The Somme was also a highlight of Franco-British cooperation during the Great War. Indeed, the French and the British had to increasingly mobilize liaison officers in order to better articulate the relations between the two armies, the methods of liaison slowly tending to be implemented. Despite its failure and its human cost, the campaign in the Somme region served to demonstrate to Allied commanders that a significant improvement in cooperation and training was necessary to hope to defeat the German army. Indeed, despite terrible climatic conditions and serious tactical errors, this gigantic battle of material was for the Allies a learning period, especially in the use of artillery, which contributed to the final victory of 1918.

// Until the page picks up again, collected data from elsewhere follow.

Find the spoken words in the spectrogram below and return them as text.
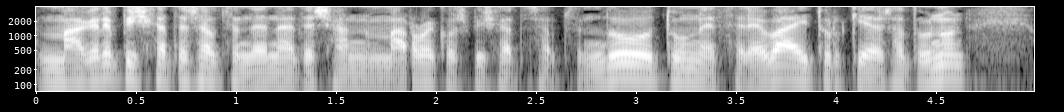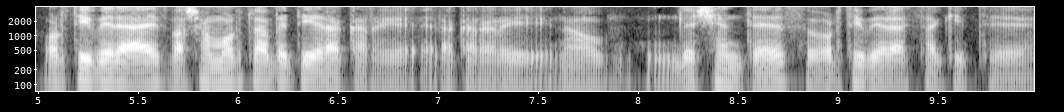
magre pixkat esautzen dena, eta esan marruekos pixkat esautzen du, tunez ere bai, Turkia esatu nun, horti bera ez, basamortua beti erakarri, erakarri, no, desente ez, horti bera ez dakit, e,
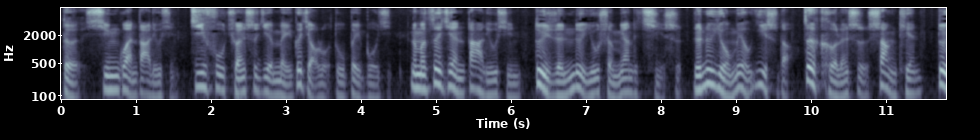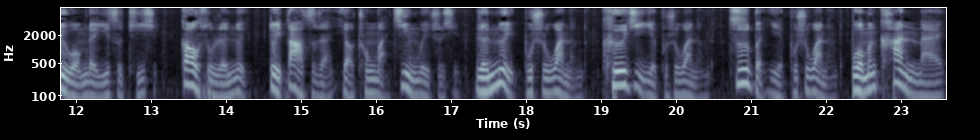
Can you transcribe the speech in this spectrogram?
的新冠大流行，几乎全世界每个角落都被波及。那么这件大流行对人类有什么样的启示？人类有没有意识到，这可能是上天对我们的一次提醒，告诉人类对大自然要充满敬畏之心。人类不是万能的，科技也不是万能的，资本也不是万能的。我们看来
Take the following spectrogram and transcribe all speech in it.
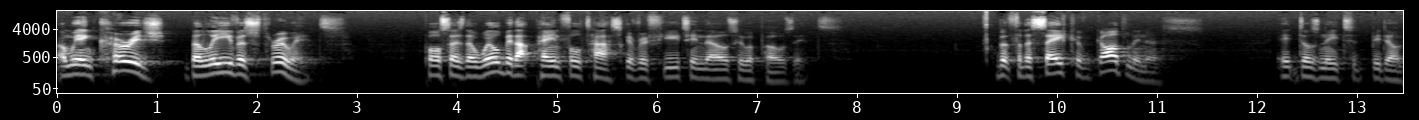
And we encourage believers through it. Paul says there will be that painful task of refuting those who oppose it. But for the sake of godliness, it does need to be done.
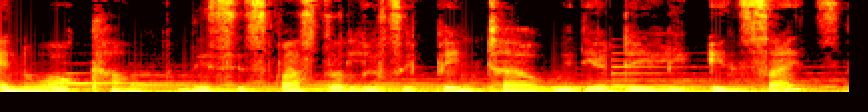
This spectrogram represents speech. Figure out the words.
and welcome. This is Pastor Lucy Pinter with your daily insights.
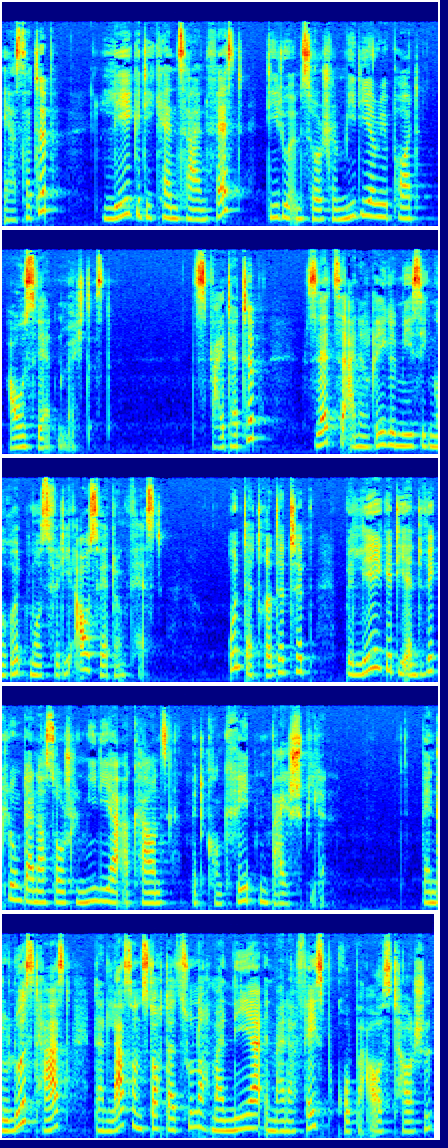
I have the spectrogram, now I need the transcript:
Erster Tipp. Lege die Kennzahlen fest, die du im Social Media Report auswerten möchtest. Zweiter Tipp, setze einen regelmäßigen Rhythmus für die Auswertung fest. Und der dritte Tipp, belege die Entwicklung deiner Social Media Accounts mit konkreten Beispielen. Wenn du Lust hast, dann lass uns doch dazu noch mal näher in meiner Facebook-Gruppe austauschen.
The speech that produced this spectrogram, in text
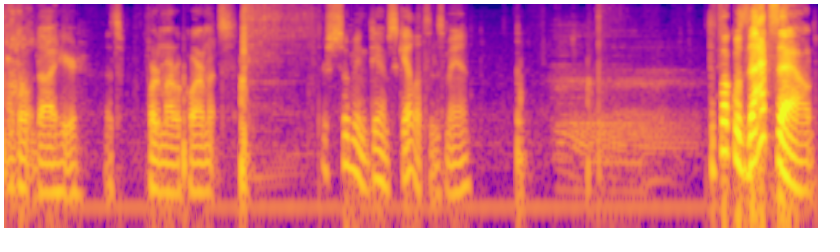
I don't die here. That's part of my requirements. There's so many damn skeletons, man. What the fuck was that sound?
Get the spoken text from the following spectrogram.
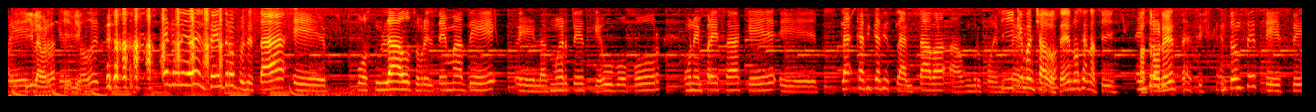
bella. sí, la verdad, sí, todo eso. en realidad el centro pues está eh, postulado sobre el tema de eh, las muertes que hubo por una empresa que eh, pues, casi casi esclavizaba a un grupo de Sí, mujeres. qué manchados, ¿no? ¿eh? No sean así. Patrones. sí. Entonces, este,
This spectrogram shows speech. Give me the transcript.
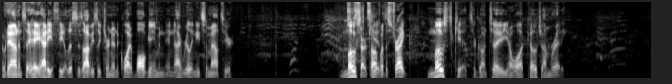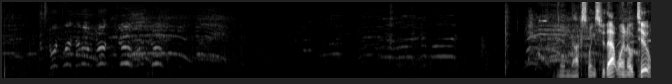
go down and say, "Hey, how do you feel? This has obviously turned into quite a ball game, and, and I really need some outs here." Most starts kids, off with a strike. Most kids are going to tell you, "You know what, coach? I'm ready." Knox swings through that one, 0 2.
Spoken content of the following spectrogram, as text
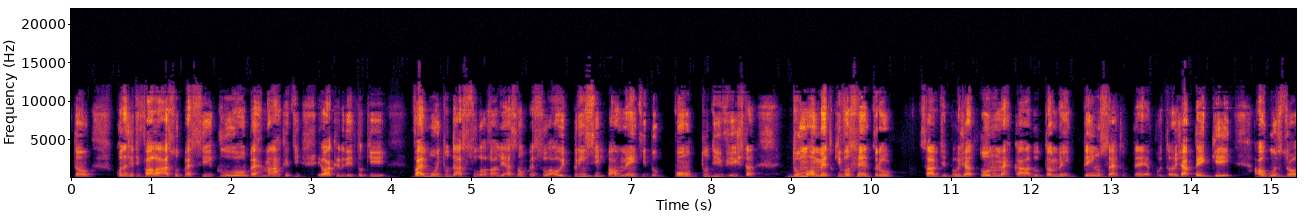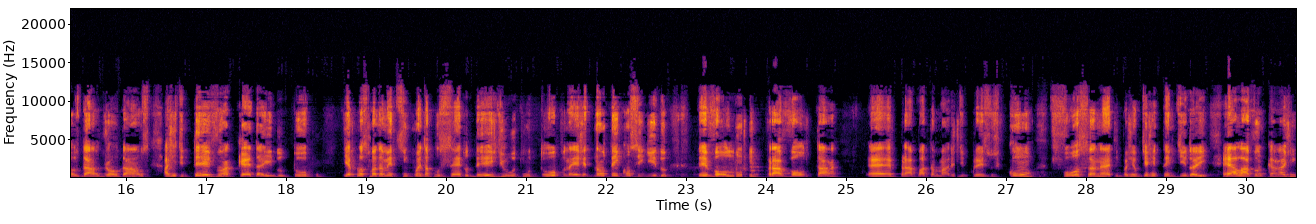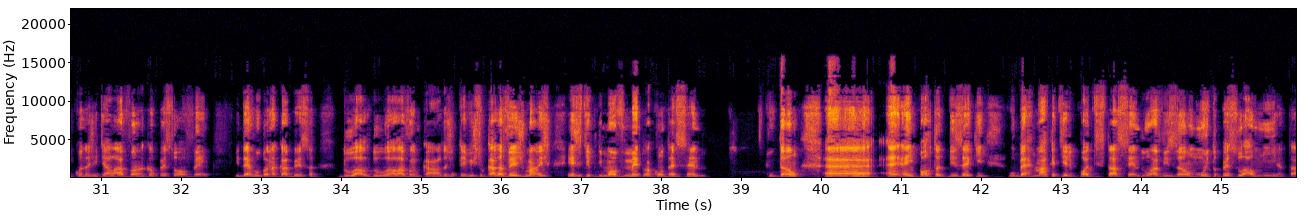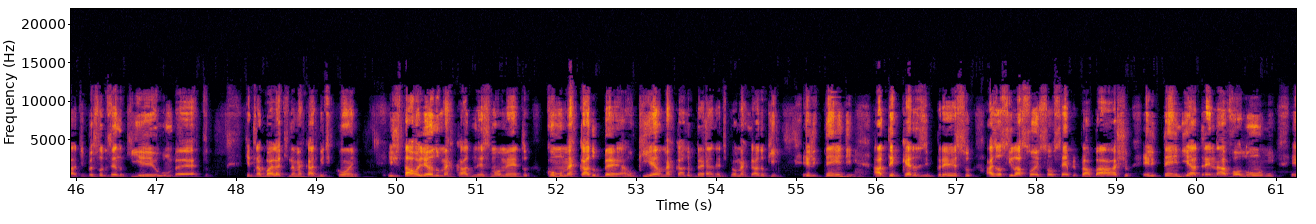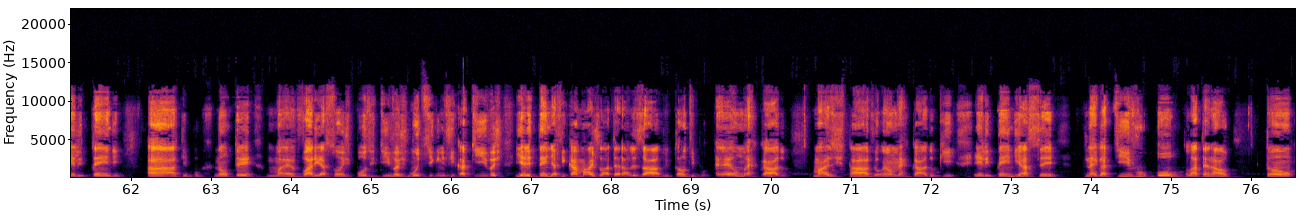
Então, quando a gente fala ah, super ciclo ou bear market, eu acredito que vai muito da sua avaliação pessoal e principalmente do ponto de vista do momento que você entrou. Sabe, tipo, eu já estou no mercado também tem um certo tempo, então já peguei alguns drawdowns. A gente teve uma queda aí do topo de aproximadamente 50% desde o último topo, né? A gente não tem conseguido ter volume para voltar é, para patamares de preços com força, né? Tipo, o que a gente tem tido aí é alavancagem. Quando a gente alavanca, o pessoal vem e derruba na cabeça do, do alavancado. A gente tem visto cada vez mais esse tipo de movimento acontecendo. Então, é, é, é, importante dizer que o bear market ele pode estar sendo uma visão muito pessoal minha, tá? Tipo, eu estou dizendo que eu, Humberto, que trabalha aqui no mercado Bitcoin, está olhando o mercado nesse momento como um mercado bear. O que é um mercado bear? Né? Tipo, é um mercado que ele tende a ter quedas de preço, as oscilações são sempre para baixo, ele tende a drenar volume, ele tende a tipo não ter é, variações positivas muito significativas e ele tende a ficar mais lateralizado. Então, tipo, é um mercado mais estável, é um mercado que ele tende a ser negativo ou lateral. Então,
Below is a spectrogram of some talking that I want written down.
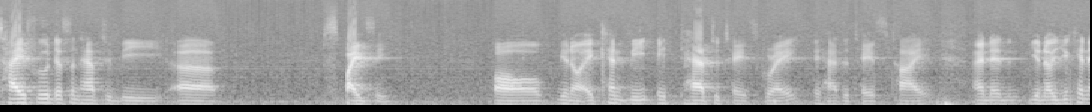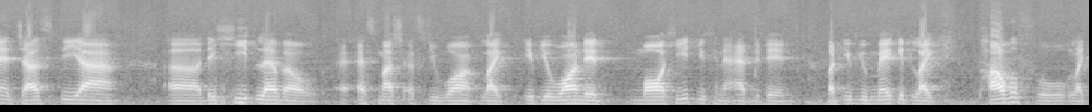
Thai food doesn't have to be uh, spicy, or you know it can be. It had to taste great. It had to taste Thai, and then you know you can adjust the. Uh, uh, the heat level as much as you want. Like if you wanted more heat, you can add it in. But if you make it like powerful, like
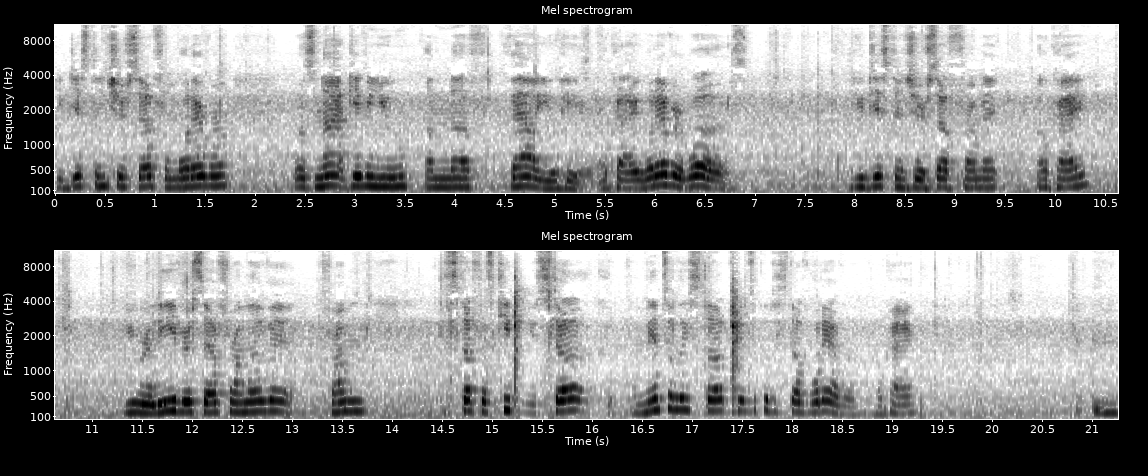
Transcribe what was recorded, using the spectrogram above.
You distance yourself from whatever was not giving you enough value here, okay? Whatever it was, you distance yourself from it, okay? You relieve yourself from of it, from stuff that's keeping you stuck, mentally stuck, physically stuck, whatever, okay?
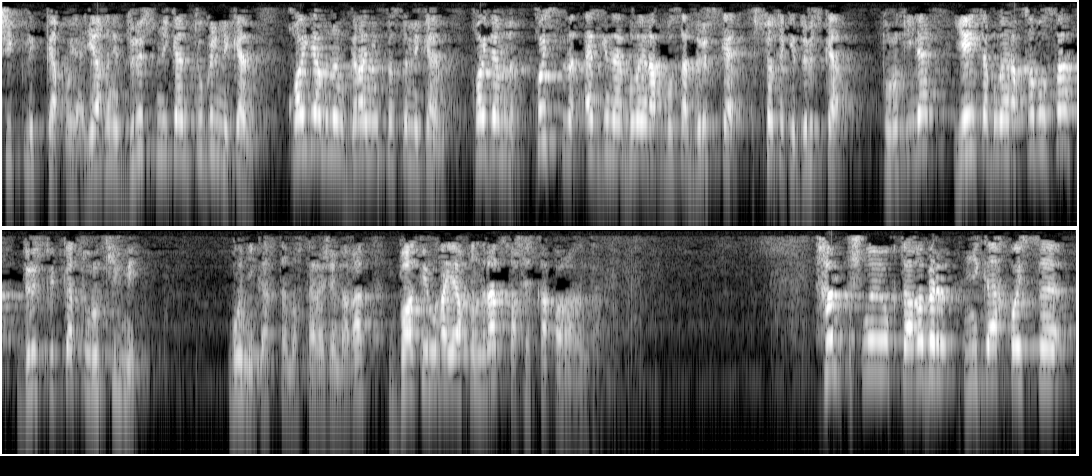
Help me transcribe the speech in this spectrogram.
шиклеккә куя. Ягъни дөрес микән, түгел микән? Кайда моның границасы микән? Кайда моны? Кайсы аз генә булайрак булса дөрескә, все-таки дөрескә туры килә, яисә булайракка булса дөреслеккә туры килми. Бу никахта мөхтәрә җәмәгать батилга якынрак сахихка караганда. Һәм шулай ук тагы бер никах кайсы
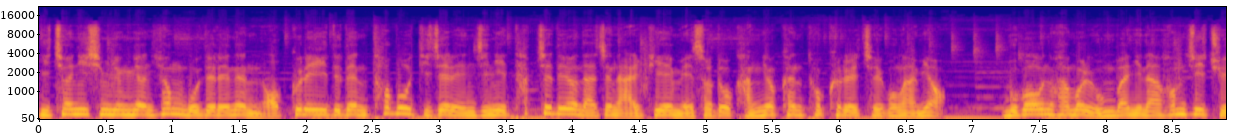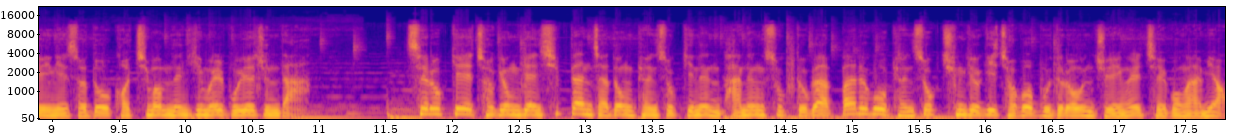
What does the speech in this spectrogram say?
2026년형 모델에는 업그레이드된 터보 디젤 엔진이 탑재되어 낮은 RPM에서도 강력한 토크를 제공하며 무거운 화물 운반이나 험지 주행에서도 거침없는 힘을 보여준다. 새롭게 적용된 10단 자동 변속기는 반응 속도가 빠르고 변속 충격이 적어 부드러운 주행을 제공하며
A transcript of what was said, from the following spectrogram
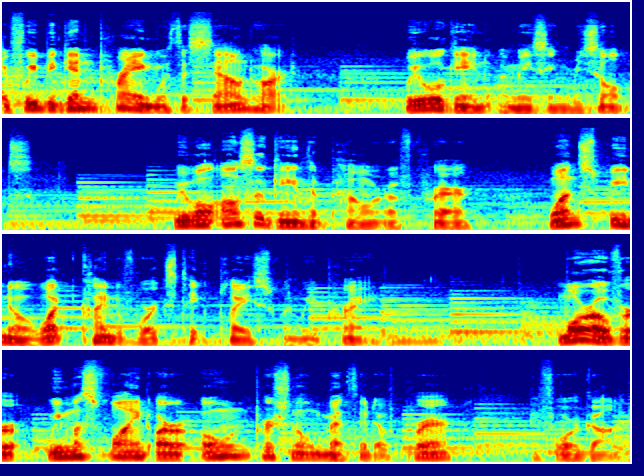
If we begin praying with a sound heart, we will gain amazing results. We will also gain the power of prayer once we know what kind of works take place when we pray. Moreover, we must find our own personal method of prayer before God.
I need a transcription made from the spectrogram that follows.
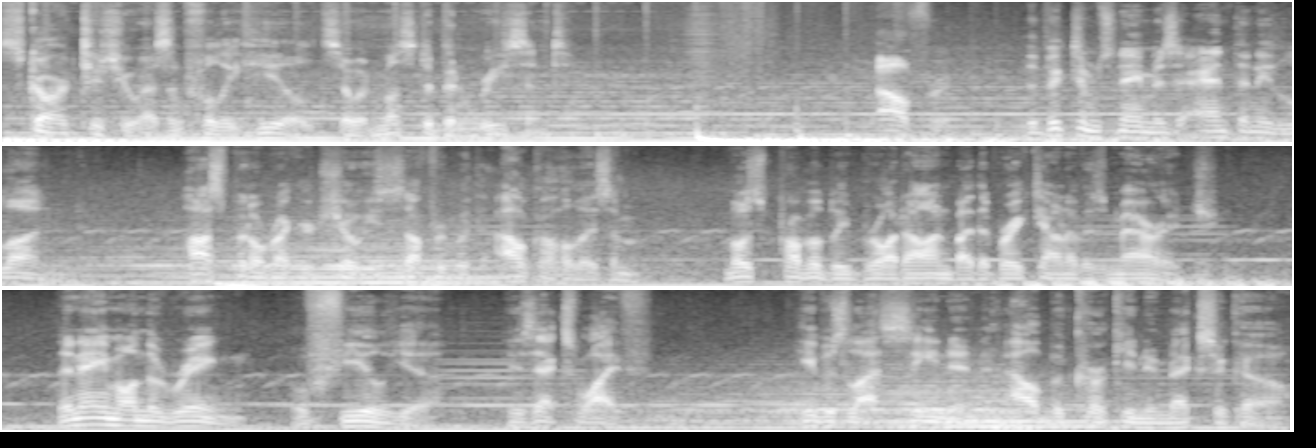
Scar tissue hasn't fully healed, so it must have been recent. Alfred, the victim's name is Anthony Lund. Hospital records show he suffered with alcoholism, most probably brought on by the breakdown of his marriage. The name on the ring, Ophelia, his ex-wife. He was last seen in Albuquerque, New Mexico.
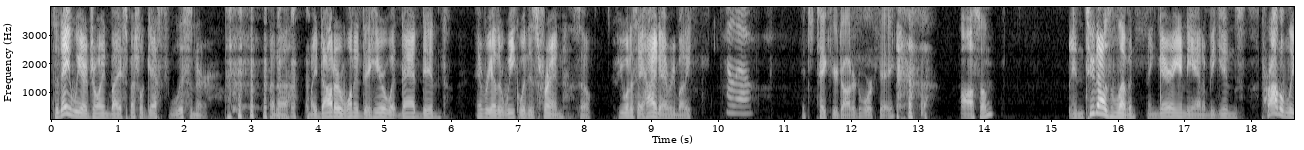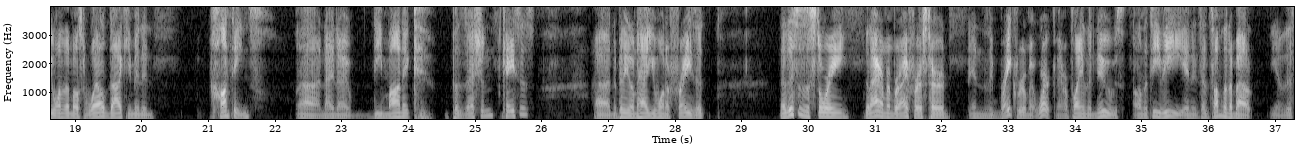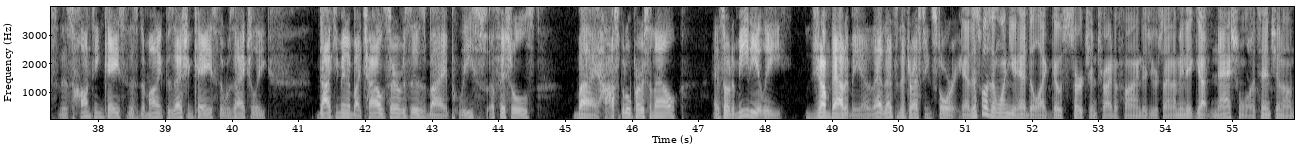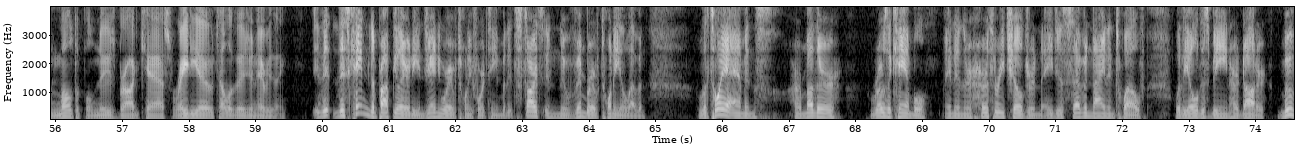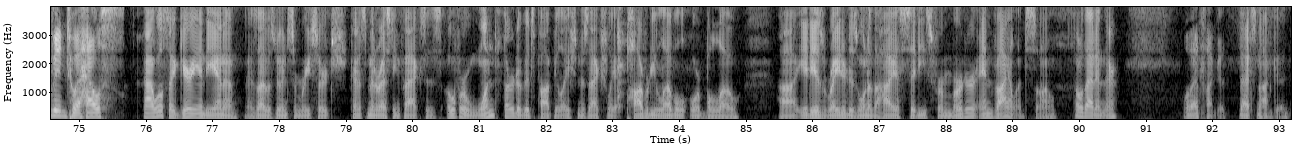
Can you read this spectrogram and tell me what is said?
Today we are joined by a special guest listener. but uh, my daughter wanted to hear what Dad did every other week with his friend. So if you want to say hi to everybody. It's Take Your Daughter to Work Day. awesome. in 2011, in Gary, Indiana, begins probably one of the most well documented hauntings, uh, and I know demonic possession cases, uh, depending on how you want to phrase it. Now, this is a story that I remember I first heard in the break room at work. They were playing the news on the TV, and it said something about you know this this haunting case, this demonic possession case that was actually documented by child services, by police officials, by hospital personnel, and so it immediately jumped out at me. Uh, That that's an interesting story. Yeah, this wasn't one you had to like go search and try to find, as you were saying. I mean, it got national attention on multiple news broadcasts, radio, television, everything. Th- This came to popularity in January of 2014, but it starts in November of 2011. Latoya Ammons, her mother Rosa Campbell, and then her- her three children, ages seven, nine, and twelve, with the oldest being her daughter, move into a house I will say, Gary, Indiana, as I was doing some research, kind of some interesting facts, is over one third of its population is actually at poverty level or below. Uh, it is rated as one of the highest cities for murder and violence. So I'll throw that in there. Well, that's not good. That's not good.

Memory of the Battle of the Somme

The Battle of the Somme left a lasting mark on British memory of the Great War. The bloodiest day in British history, the first day of the offensive gave rise to many accounts of the deadly nature of the battle. A lieutenant in a Scottish unit reaching the German lines with only two other men reportedly cried out, “My god, where are the rest of the boys? ". In a 1984 reissue of Martin Middlebrook's The First Day on the Somme – 1 July 1916, the author points out:"The only good that comes from this day is the excess of patriotism, courage and spirit of sacrifice shown by British soldiers”.

The Battle of the Somme was also quickly commemorated. At the initiative of the British government, the Thiepval (Somme) memorial was erected in 1928-1932, designed by the architect Edwin Lutyens. 45 meters high and taking the form of a triumphal arch, the monument includes the names of 73,367 British and South African soldiers killed on the battlefields of the Somme. Having become a veritable place of pilgrimage for the British – welcoming nearly 160,000 visitors each year – the monument adjoins a military cemetery that complies with British codes:the names are engraved on uniform stelae, regardless of rank or rank.

In addition, the development of an itinerary, the "remembrance circuit" of the Battle of the Somme, makes it possible to visualize the scars of the Great War on the landscapes, and visit the main monuments erected in memory of the battle:Ulster Tower (Irish memorial), ANZAC memorial (Australian and New Zealand), which recently hosted commemorations of the Battle of the Somme.


- The Battle of the Somme. The Forgotten Hecatomb, by Marjolaine Boutet and Philippe Nivet. Tallandier, 201 6.

- The Battle of the Somme, by Alain Denizot Poche. Tempus, 2006